The major complications were lymphedema and chronic nerve pain in the arm. Lymphedema (inability to drain lymphatic fluid resulting in its accumulation in the affected limb) is still the most frequent complication of axillary surgery but is less frequent with more conservative measures. The risk of lymphedema is increased when radiation is administered to the axilla.

When the tumor is less than 2 cm, a sentinel node biopsy is performed. Before surgery, a mildly radioactive substance is injected around the tumor. This substance moves through the lymph vessels to the axillary nodes. The first axillary lymph node reached by the fluid, the sentinel node, is the most radioactive one (fig. 1). If malignant cells from the breast tumor pass into the lymphatic vessels then the sentinel node will be the first node involved.


Figure 1: identification of the sentinel lymph node

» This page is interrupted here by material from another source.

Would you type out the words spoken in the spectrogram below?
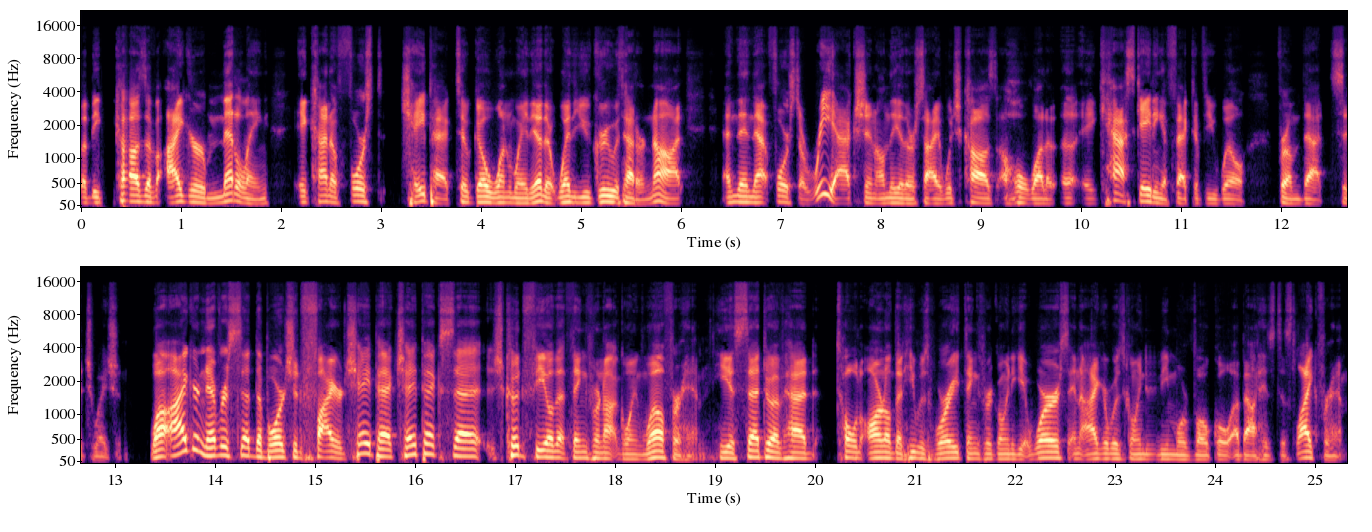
But because of Iger meddling, it kind of forced Chapek to go one way or the other, whether you agree with that or not. And then that forced a reaction on the other side, which caused a whole lot of uh, a cascading effect, if you will, from that situation. While Iger never said the board should fire Chapek, Chapek said could feel that things were not going well for him. He is said to have had told Arnold that he was worried things were going to get worse and Iger was going to be more vocal about his dislike for him.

During surgery, a sensitive device (Geiger counter) that measures radioactivity, is used to detect the sentinel node. This is then excised and sent for histological examination. If the sentinel node is free of malignant cells, it is not necessary to remove the other lymph nodes in the axilla. A sentinel node biopsy is a minimally invasive, short procedure. Side effects, including the risk of lymphedema, are minimal.

If the sentinel node is invaded by malignant cells, a conventional removal or “clearance” of the lower part of the axillary lymph nodes is performed in an additional surgical procedure (fig. 2).


Figure 2: axillary lymph node removal